RALEIGH — Your chances of encountering a bear in North Carolina are as great as they’ve ever been.
Black bears once were found anywhere there were forests in North Carolina, which is to say nearly across the entire state. Their numbers began to decline in the early 1900s, because of hunting and loss of habitat and sources of food; by the 1970s bears were found only in the most remote areas of the mountains or in swampy places on the coastal plain.
Today, bears are found in 60% of North Carolina’s land area and sightings in the Piedmont become more common every year. That’s especially true in May, June and July, when young bears strike out on their own, looking for a new home.
Bears have been sighted in places such as North Raleigh and Garner in recent years. In early April, a tow truck driver posted photos of a bear that had been hit by an SUV on the Durham Freeway near Research Triangle Park. Some bears are quite comfortable in urban areas; just ask residents of Asheville, where encounters with bears have become common.
There are an estimated 20,000 black bears in North Carolina, according to state Wildlife Resources Commission biologist Ashley Hobbs, up from a few hundred in the 1970s. Of course, there are more humans as well — more than 10.6 million state residents at last estimate — so it’s not surprising that people and bears are meeting up more often.
Bear biologists at the Wildlife Resources Commission and its counterparts in other southeastern states have created a website called BearWise to help people live responsibly with bears.

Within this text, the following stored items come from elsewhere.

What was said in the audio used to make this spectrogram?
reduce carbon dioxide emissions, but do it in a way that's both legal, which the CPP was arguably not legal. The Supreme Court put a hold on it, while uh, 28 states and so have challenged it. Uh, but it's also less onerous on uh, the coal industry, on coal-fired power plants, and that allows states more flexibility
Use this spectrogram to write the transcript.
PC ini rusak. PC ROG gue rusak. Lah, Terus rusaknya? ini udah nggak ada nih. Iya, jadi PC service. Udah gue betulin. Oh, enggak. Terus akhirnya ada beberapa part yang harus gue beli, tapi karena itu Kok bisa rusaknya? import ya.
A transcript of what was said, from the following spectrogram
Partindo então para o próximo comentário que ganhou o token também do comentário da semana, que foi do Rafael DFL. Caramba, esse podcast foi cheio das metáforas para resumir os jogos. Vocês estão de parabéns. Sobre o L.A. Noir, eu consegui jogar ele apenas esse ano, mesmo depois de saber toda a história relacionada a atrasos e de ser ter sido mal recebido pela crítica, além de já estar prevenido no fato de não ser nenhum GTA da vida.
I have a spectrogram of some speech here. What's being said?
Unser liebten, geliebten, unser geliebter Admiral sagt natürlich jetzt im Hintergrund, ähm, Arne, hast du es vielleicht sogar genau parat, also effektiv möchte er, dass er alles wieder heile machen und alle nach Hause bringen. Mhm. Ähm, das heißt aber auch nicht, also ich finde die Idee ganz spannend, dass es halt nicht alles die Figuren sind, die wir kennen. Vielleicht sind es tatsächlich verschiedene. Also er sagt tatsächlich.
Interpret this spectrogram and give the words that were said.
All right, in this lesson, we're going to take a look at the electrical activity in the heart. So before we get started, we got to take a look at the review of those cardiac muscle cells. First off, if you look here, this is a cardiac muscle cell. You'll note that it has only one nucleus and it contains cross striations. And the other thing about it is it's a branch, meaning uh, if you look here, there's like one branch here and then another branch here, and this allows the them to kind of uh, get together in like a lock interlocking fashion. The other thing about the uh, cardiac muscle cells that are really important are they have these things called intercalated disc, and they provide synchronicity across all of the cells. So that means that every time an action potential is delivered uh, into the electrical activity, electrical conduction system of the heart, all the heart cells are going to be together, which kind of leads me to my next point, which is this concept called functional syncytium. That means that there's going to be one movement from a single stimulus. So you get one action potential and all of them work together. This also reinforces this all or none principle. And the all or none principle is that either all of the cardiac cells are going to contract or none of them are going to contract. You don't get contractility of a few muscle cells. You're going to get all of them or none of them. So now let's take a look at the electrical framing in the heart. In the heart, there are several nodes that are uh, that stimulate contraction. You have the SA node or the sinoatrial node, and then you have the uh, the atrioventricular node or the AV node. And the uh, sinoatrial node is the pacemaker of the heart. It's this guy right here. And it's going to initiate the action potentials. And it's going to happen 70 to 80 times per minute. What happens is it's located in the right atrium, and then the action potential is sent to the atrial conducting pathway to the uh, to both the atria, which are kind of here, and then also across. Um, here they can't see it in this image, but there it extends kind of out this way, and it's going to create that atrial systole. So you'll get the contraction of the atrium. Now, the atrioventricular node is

Here’s some advice on peacefully coexisting with the bruins in our midst:
If you’re hiking in the woods, keep an eye out for bears. If you’re passing through heavy brush, make noise so a bear knows you’re coming and won’t get startled. When hiking in a group, stick together and keep kids close.
Keep your dog on a leash. You may have enough sense not to startle or run after a bear, but your dog probably doesn’t. Don’t let your dog pick a fight for you.

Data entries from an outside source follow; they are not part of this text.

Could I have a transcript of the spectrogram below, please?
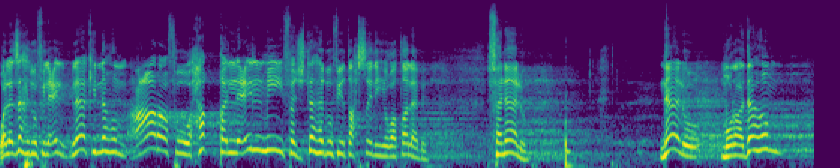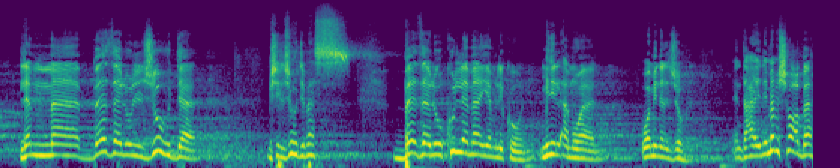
ولا زهدوا في العلم لكنهم عرفوا حق العلم فاجتهدوا في تحصيله وطلبه. فنالوا. نالوا مرادهم لما بذلوا الجهد. مش الجهد بس بذلوا كل ما يملكون من الأموال ومن الجهد. عند الإمام شعبة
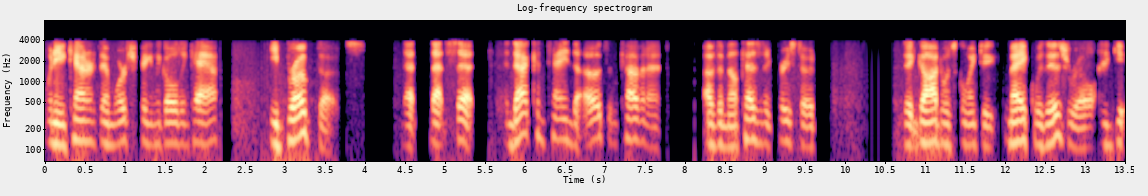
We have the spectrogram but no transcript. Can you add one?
when he encountered them worshiping the golden calf. He broke those that that set, and that contained the oath and covenant of the Melchizedek priesthood that God was going to make with Israel and get,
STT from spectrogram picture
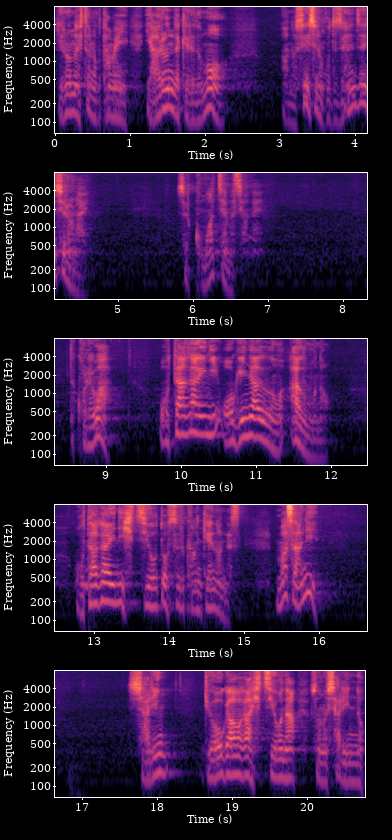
いろんな人のためにやるんだけれどもあの聖書のこと全然知らない。それ困っちゃいますよね。これはお互いに補う合うもの。お互いに必要とする関係なんです。まさに車輪両側が必要なその車輪の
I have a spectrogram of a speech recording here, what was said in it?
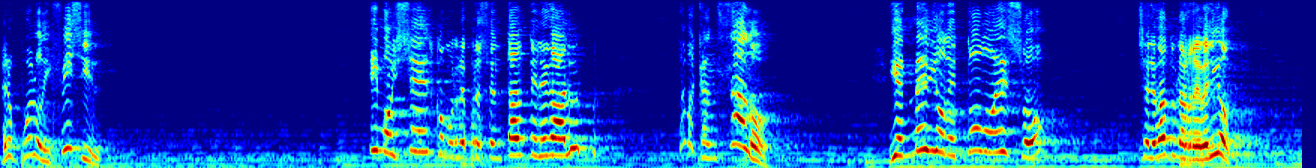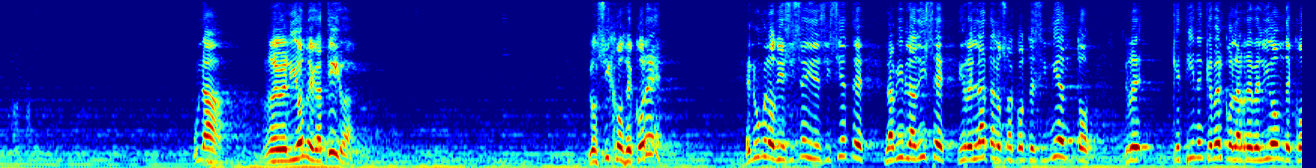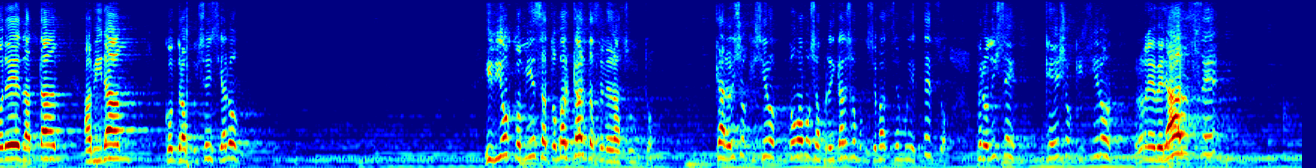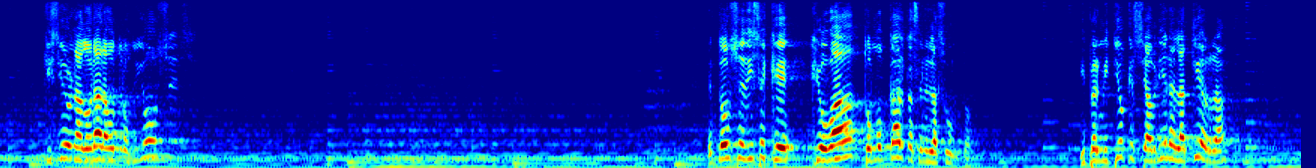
Era un pueblo difícil. Y Moisés, como representante legal, estaba cansado. Y en medio de todo eso, se levanta una rebelión. Una rebelión negativa. Los hijos de Coré. En números 16 y 17 la Biblia dice y relata los acontecimientos que tienen que ver con la rebelión de Coré, Datán, Abiram contra Moisés y Aarón. Y Dios comienza a tomar cartas en el asunto. Claro, ellos quisieron, no vamos a predicar eso porque se va a hacer muy extenso, pero dice que ellos quisieron rebelarse, quisieron adorar a otros dioses. Entonces dice que Jehová tomó cartas en el asunto y permitió que se abriera la tierra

Keep your distance. Black bears are generally shy and try to avoid people. But they will defend themselves and their cubs if you get too close.
If a bear wanders into your yard or campsite, give it room and a route to leave by. Don’t corner it. If you want it to move on, make some noise or shout from a safe distance. The bear should get the message.

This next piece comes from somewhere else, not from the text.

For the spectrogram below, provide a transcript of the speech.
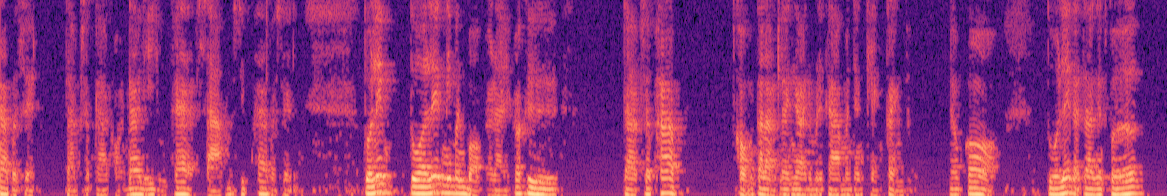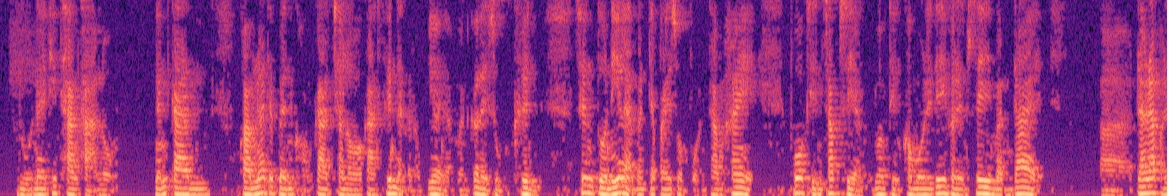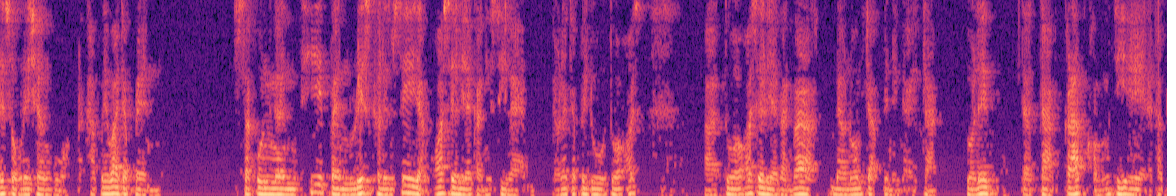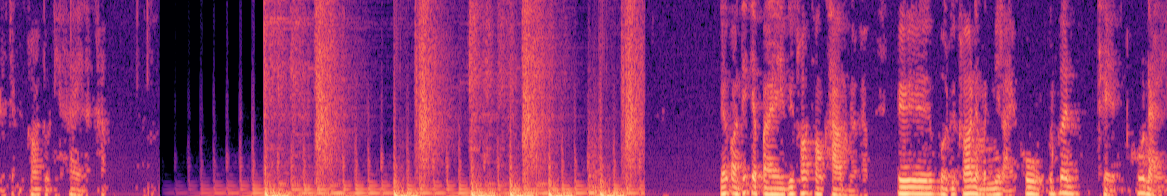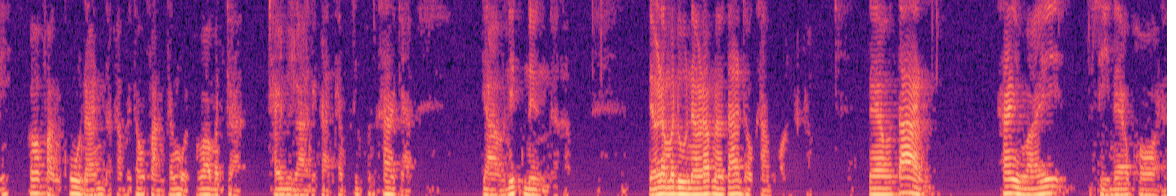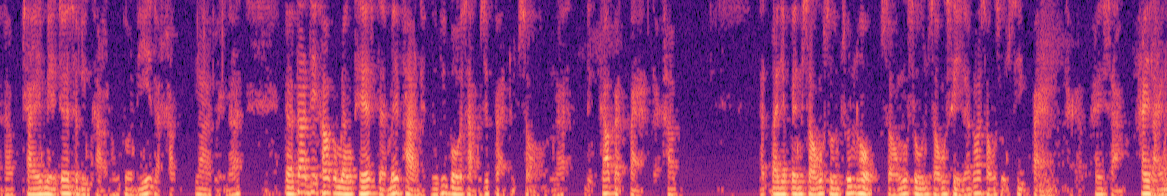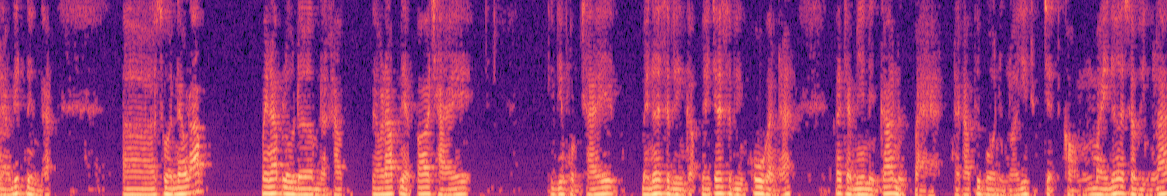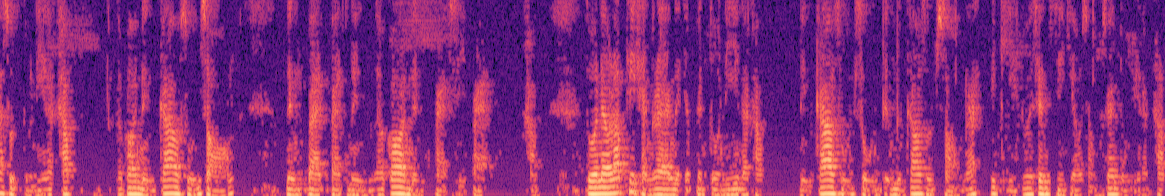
75% จากสัปดาห์ก่อนหน้านี้อยู่แค่ 35%ตัวเลขตัวเลขนี้มันบอกอะไรก็คือ จากสภาพของตลาดแรงงานอเมริกามันยังแข็งแกร่งอยู่ แล้วก็ตัวเลขอัตราเงินเฟ้ออยู่ในทิศทางขาลงนั้นการความน่าจะเป็นของการชะลอการขึ้นอัตราดอกเบี้ยเนี่ยมันก็เลยสูงขึ้น ซึ่งตัวนี้แหละมันจะไปส่งผลทำให้พวกสินทรัพย์เสี่ยงรวมถึง commodity currency มันได้ ได้รับอนิสงส์ในเชิงบวกนะครับ ไม่ว่าจะเป็นสกุลเงินที่เป็น risk currency อย่างออสเตรเลียกับนิวซีแลนด์เดี๋ยวเราจะไปดูตัวออสตัวออสเตรเลียกันว่าแนวโน้มจะเป็นยังไงจากตัวเลขจากจากกราฟของ GA นะครับเดี๋ยวจะวิเคราะห์ตัวนี้ให้นะครับเดี๋ยวก่อนที่จะไปวิเคราะห์ทองคำนะครับ คือบทวิเคราะห์เนี่ยมันมีหลายคู่ เพื่อนๆ เทรดคู่ไหนก็ฟังคู่นั้นนะครับ ไม่ต้องฟังทั้งหมดเพราะว่ามันจะใช้เวลาในการทำคลิปค่อนข้างจะยาวนิดนึงนะครับ เดี๋ยวเรามาดูแนวรับแนวต้านทองคำก่อนนะครับ แนวต้านให้ไว้สีแนวพอนะครับ ใช้เมเจอร์สวิงขาวลงตัวนี้นะครับลากเลยนะ แนวต้านที่เขากำลังเทสแต่ไม่ผ่านคือพี่โบ38.2 นะ 1988 นะครับ ถัดไปจะเป็น 2006 2024 แล้วก็ 2048 นะครับ ให้สามให้หลายแนวนิดนึงนะส่วนแนวรับไม่นับโลเดิมนะครับ แนวรับเนี่ยก็ใช้ จริงๆ ผมใช้ minor swing กับ major swing คู่กันนะ ก็จะมี 1918 นะครับพี่โบ 127 ของ minor swing ล่าสุดตัวนี้นะครับ แล้วก็ 1902 1881 แล้วก็ 1848 ครับ ตัวแนวรับที่แข็งแรงเนี่ยจะเป็นตัวนี้นะครับ 1900 ถึง 1902 นะที่ขีดด้วยเส้นสีเขียว 2 เส้นตรงนี้นะครับ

If you encounter a bear in the woods, don’t panic. And don’t run; that may prompt the bear to chase you. Simply stand still or, if the bear has noticed you, move away quietly.
If a bear does approach, stand your ground. Again, don’t run. Make yourself appear big and menacing by lifting your arms and your jacket and shout. (The BearWise biologists suggest shouting “Hey, bear,” but it probably doesn’t matter what you say, only that it’s loud and lets the bear know you mean business.)
In the unlikely event of a black bear attack, spray the animal with bear spray, if you have it, or fight back with whatever you’ve got. Do not play dead.
Don’t feed bears, intentionally or otherwise. Feeding bears will help them feel comfortable and bring them back for more. Bears are attracted by food and what smells like food, including garbage, recycling and compost. Keep garbage and recycling in cans or containers with secure lids and store them inside if possible.
When camping, don’t store food in your tent. Lock it in your car, with the windows closed, or keep it in a bear-resistant container or hung in a tree 100 yards from where you’re sleeping.
Take down bird feeders and don’t feed pets outdoors when bears are active. Bird food and leftover kibble will attract bears. Birdseed and hummingbird solution in particular are high in calories that bears crave.
Clean and put away your grill. The greasy bits left on a grill and in the drip tray will lure bears. Remove what you can and store the grill where a bear can’t get at it.
For more information about bears and bear safety, go to bearwise.org.